OSU Institute of Technology has selected three exemplary employees for the 2019 League Excellence Awards, formerly the John and Suanne Roueche Excellence Awards.
James Duff, Physical Plant HVAC/refrigeration technician, was the recipient in the staff member category, Terry
Hanzel, Power Plant Technology instructor, was the recipient in the faculty member category and Jim Smith, vice president of Fiscal Services was the recipient in the Administrator category.
Duff has been instrumental in the support of the PSO Energy Rebate program all while pursuing two bachelor’s degrees at OSUIT, the new Bachelor of Technology in Applied Technical Leadership and the Bachelor of Technology in Instrumentation Engineering Technology.
“I have taken it upon myself to learn more areas of my trade to be able to help save the school money,” said Duff. “This not only helps me gain personal knowledge but also enables my department to do more work in-house.”
Scott Hunsucker, maintenance operations manager, said Duff continues to look for opportunities to learn and refine his knowledge of his trade.
“I have worked with few in my career that are as detailed oriented as Duff,” said Hunsucker. “His technical knowledge, work ethic, personal drive for quality, dependability and motivation are qualities that make him a successful employee and value asset to our campus mission.”
Duff said he felt honored and humbled to have even been nominated for this award.
“I strive for excellence in my life and having a positive impact on others,” he said. “It’s nice to know that someone has taken notice and appreciates my hard work and dedication to the campus.”
Through his roles as a co-host of the Online Learning Community in The Center, an instructor in his own program as well as delivering courses in the BT in ATL program and a student group leader, it is clear that Hanzel is committed to the future of OSUIT.
“I feel I am a person that embraces change,” said Hanzel. “There is a type of change that moves people in a direction that results in the construction of something and the opportunity to be involved in molding the future. This type of change is building upon what you have, know and do, which leads to improvement.”
Hanzel recognized that the culture of tomorrow’s workplace is going to be diverse and inclusive and took steps necessary to help improve his understanding of this cultural change. After acknowledging today’s learner prefers a variety of avenues for learning, he took the initiative to learn how to teach online to better meet his students where they are. Providing this option for learning has allowed students access to early job opportunities before graduation.
Hanzel said that one of his main focuses in the area of improvement is how to connect with his students.
“How can I be a mentor to them, not just a subject matter expert, but a real person?” said Hanzel. “Someone they want to call and talk to about life after they leave OSUIT. I realized that if I want to become that person for them when they leave, I have to become that person to them while they are here. Last year I began holding what I call ‘coffee shop classroom,’ regularly I take my class to the Student Union, move tables together to form one large group, grab food and a drink and talk. I have topics to throw out if the conversation lags but once the conversation kicks off it just grows organically.”

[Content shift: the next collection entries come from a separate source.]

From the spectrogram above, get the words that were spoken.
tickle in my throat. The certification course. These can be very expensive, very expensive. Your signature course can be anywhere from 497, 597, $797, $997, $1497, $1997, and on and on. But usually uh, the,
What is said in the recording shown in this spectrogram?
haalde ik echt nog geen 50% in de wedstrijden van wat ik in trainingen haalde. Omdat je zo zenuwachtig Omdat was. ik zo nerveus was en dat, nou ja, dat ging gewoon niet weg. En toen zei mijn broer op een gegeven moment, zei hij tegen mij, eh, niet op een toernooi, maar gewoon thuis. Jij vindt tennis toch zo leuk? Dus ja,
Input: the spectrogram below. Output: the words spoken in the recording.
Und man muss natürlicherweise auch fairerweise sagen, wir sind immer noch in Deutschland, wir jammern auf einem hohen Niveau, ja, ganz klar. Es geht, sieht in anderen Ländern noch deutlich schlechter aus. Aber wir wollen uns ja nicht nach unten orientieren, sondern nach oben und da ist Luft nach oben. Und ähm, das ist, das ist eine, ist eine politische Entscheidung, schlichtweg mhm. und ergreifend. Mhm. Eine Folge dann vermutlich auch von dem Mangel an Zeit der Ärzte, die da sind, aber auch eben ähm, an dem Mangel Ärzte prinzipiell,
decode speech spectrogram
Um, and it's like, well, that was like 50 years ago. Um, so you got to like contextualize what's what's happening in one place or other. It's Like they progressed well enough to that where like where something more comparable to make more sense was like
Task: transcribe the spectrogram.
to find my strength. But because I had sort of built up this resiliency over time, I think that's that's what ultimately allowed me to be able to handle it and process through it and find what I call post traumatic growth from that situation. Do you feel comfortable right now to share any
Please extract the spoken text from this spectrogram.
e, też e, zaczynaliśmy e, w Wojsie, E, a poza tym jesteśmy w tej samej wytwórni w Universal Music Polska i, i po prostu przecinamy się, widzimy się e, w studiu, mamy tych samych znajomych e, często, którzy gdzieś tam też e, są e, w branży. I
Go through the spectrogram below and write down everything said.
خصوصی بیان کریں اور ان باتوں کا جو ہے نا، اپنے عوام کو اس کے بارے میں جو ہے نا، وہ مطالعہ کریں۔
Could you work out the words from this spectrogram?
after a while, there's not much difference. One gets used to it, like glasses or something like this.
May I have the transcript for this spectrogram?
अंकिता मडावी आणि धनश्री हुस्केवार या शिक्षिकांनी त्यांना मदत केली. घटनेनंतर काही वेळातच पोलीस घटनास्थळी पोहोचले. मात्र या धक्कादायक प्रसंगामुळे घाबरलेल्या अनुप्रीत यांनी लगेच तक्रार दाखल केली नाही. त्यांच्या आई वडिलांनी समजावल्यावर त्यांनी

Hanzel said the old saying ‘we can do more together’ is true, and Tara Cole, Communications instructor, agrees.
“He not only is concerned that he continues to grow,” said Cole. “He constantly reaches out to faculty and staff across campus to collaborate on projects and helps us learn from each other. Due to his contributions, my classes are stronger and more relevant to my students. His contributions to aid and assist other instructors and programs makes him well deserving of this award.”
Smith provides the campus with forward thinking. Due to his contributions, Student Services and Fiscal Services has continually reduced budget in the past five years. Knowing that there were other areas of consideration for a budget reduction, Smith identified a third-party to help evaluate programs and make recommendations to be used as a roadmap to determine the future of the campus.

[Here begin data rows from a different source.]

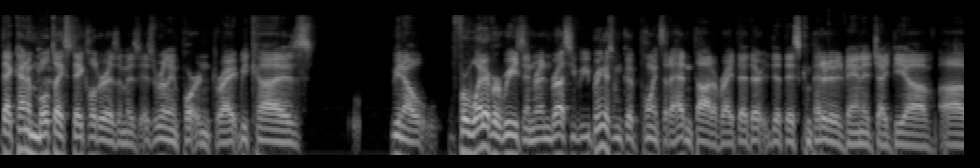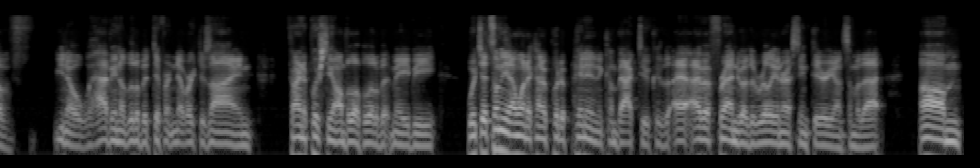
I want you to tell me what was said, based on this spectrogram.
that kind of multi stakeholderism is is really important, right? Because you know, for whatever reason, and Russ, you, bring us some good points that I hadn't thought of, right? That, there, that this competitive advantage idea of of you know having a little bit different network design, trying to push the envelope a little bit, maybe, which is something I want to kind of put a pin in and come back to because I, I, have a friend who has a really interesting theory on some of that. Um,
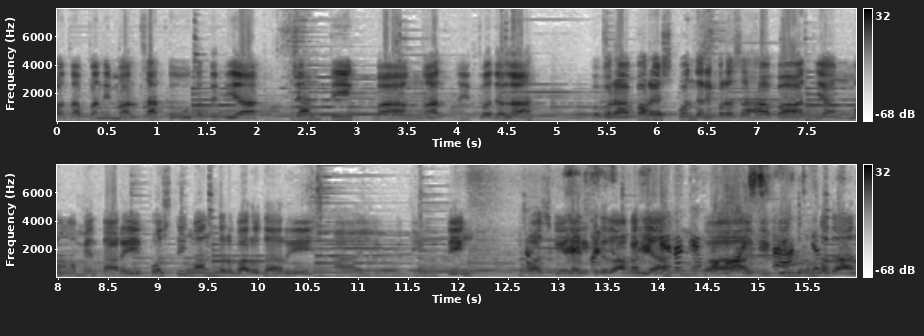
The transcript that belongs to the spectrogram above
4851 kata dia cantik banget. Nah itu adalah beberapa respon dari para sahabat yang mengomentari postingan terbaru dari Ayu Ting Ting. Wah sekali lagi kita doakan ya semoga Ayu Ting Ting dalam keadaan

OSUIT has been and continues to be recognized, nationally and locally, due to the results of the Contribution Margin Analysis that Smith spearheaded.
“The implementation and continuation of the BKD CMA have helped tremendously with the poor financial condition that developed due to historic multi-year state appropriation cuts,” said Smith. “While still not as financially healthy and we would prefer, we are making great strides. As a result, OSUIT has seen a nearly 34 percent increase in its educational and general ledger fund balance from September 2017 to September 2019.”
Ina Agnew, vice president of Student Services, said that Smith is a tremendous asset to OSUIT.
“He leads from the front, he listens to try to truly understand your concerns--not just get through the conversation and then disregard everything you said,” said Agnew. “Then, he sincerely works with you to find a solution that benefits all parties to the best extent possible. He is creative, committed and 100 percent for the students and continued healthy operations of the university”
Smith said he desires to make OSUIT successful whether seen or unseen, recognized or not recognized.
“I want to see every OSUIT employee successful in their job, OSUIT to be recognized for the great product that we provide and the students to receive the best education possible.”